PROBLEM DESCRIPTION:
Every record should be copied exactly, except that pictures are to be omitted.

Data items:

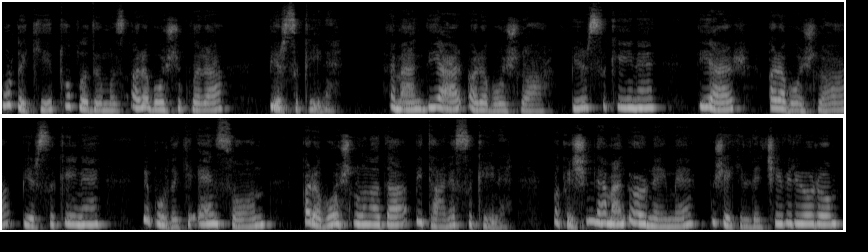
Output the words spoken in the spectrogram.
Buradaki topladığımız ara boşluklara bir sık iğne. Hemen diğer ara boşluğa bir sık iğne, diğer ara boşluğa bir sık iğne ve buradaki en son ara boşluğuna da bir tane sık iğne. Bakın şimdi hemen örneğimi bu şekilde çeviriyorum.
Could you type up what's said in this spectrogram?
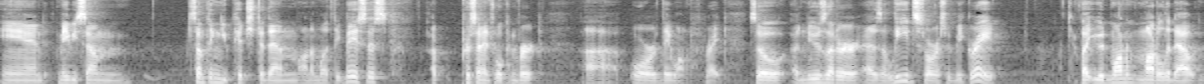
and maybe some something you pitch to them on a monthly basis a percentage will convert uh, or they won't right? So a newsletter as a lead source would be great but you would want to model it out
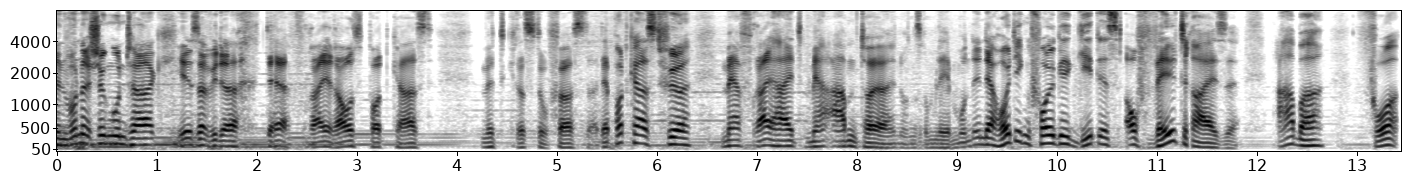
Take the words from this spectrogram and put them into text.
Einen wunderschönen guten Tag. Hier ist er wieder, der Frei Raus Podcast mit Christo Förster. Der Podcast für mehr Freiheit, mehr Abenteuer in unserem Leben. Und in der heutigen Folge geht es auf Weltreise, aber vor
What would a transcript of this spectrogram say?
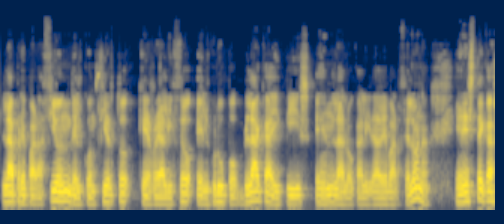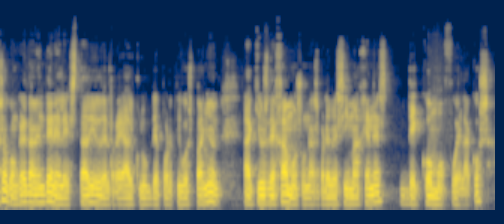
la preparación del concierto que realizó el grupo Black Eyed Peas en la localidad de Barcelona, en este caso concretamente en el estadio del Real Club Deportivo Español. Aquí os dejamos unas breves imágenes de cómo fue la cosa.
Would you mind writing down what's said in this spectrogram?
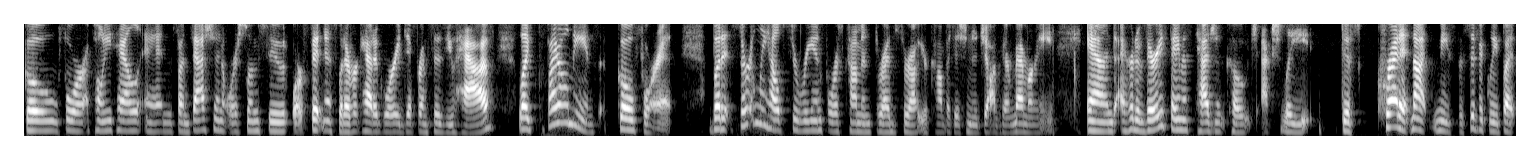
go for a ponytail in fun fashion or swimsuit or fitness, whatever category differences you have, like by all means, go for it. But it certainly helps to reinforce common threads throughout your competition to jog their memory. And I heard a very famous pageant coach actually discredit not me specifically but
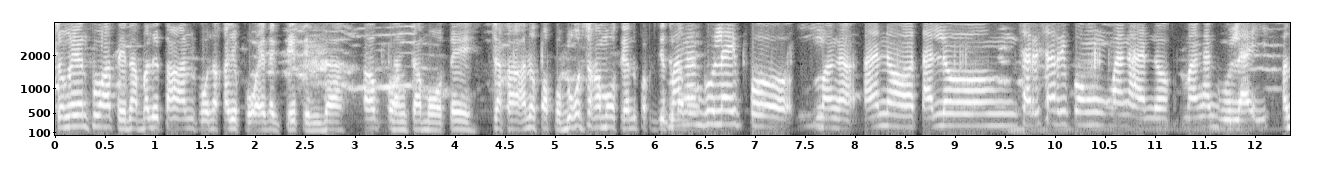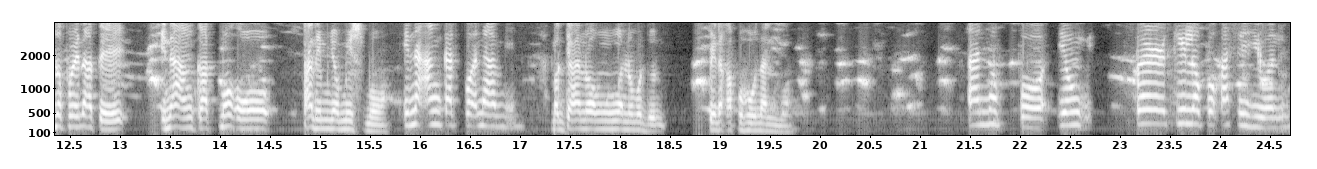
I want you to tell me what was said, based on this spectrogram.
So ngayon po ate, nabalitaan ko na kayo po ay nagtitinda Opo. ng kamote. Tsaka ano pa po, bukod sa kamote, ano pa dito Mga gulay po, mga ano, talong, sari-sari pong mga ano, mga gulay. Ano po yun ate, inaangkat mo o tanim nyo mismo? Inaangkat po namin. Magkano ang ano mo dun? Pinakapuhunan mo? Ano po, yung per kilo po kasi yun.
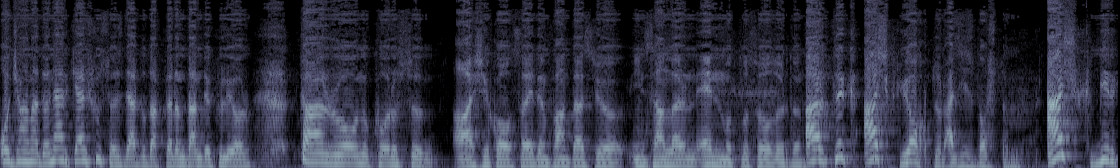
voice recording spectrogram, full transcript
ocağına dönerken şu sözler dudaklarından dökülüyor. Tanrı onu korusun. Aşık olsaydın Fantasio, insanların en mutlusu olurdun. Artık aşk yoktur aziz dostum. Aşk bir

PROBLEM SOLUTION:
Output the words spoken in the spectrogram.
Buradaki topladığımız ara boşluklara bir sık iğne. Hemen diğer ara boşluğa bir sık iğne, diğer ara boşluğa bir sık iğne ve buradaki en son ara boşluğuna da bir tane sık iğne. Bakın şimdi hemen örneğimi bu şekilde çeviriyorum.
Could you type up what's said in this spectrogram?
and maybe some something you pitch to them on a monthly basis a percentage will convert uh, or they won't right? So a newsletter as a lead source would be great but you would want to model it out
Take the words from this spectrogram and put them into text.
Einen wunderschönen guten Tag. Hier ist er wieder, der Frei Raus Podcast mit Christo Förster. Der Podcast für mehr Freiheit, mehr Abenteuer in unserem Leben. Und in der heutigen Folge geht es auf Weltreise, aber vor
What would a transcript of this spectrogram say?
la preparación del concierto que realizó el grupo Black Eyed Peas en la localidad de Barcelona, en este caso concretamente en el estadio del Real Club Deportivo Español. Aquí os dejamos unas breves imágenes de cómo fue la cosa.
Would you mind writing down what's said in this spectrogram?
go for a ponytail in fun fashion or swimsuit or fitness, whatever category differences you have, like by all means, go for it. But it certainly helps to reinforce common threads throughout your competition to jog their memory. And I heard a very famous pageant coach actually discredit not me specifically but
I want you to tell me what was said, based on this spectrogram.
So ngayon po ate, nabalitaan ko na kayo po ay nagtitinda Opo. ng kamote. Tsaka ano pa po, bukod sa kamote, ano pa dito Mga gulay po, mga ano, talong, sari-sari pong mga ano, mga gulay. Ano po yun ate, inaangkat mo o tanim nyo mismo? Inaangkat po namin. Magkano ang ano mo dun? Pinakapuhunan mo? Ano po, yung per kilo po kasi yun.
voice recording spectrogram, full transcript
ocağına dönerken şu sözler dudaklarından dökülüyor. Tanrı onu korusun. Aşık olsaydın Fantasio, insanların en mutlusu olurdun. Artık aşk yoktur aziz dostum. Aşk bir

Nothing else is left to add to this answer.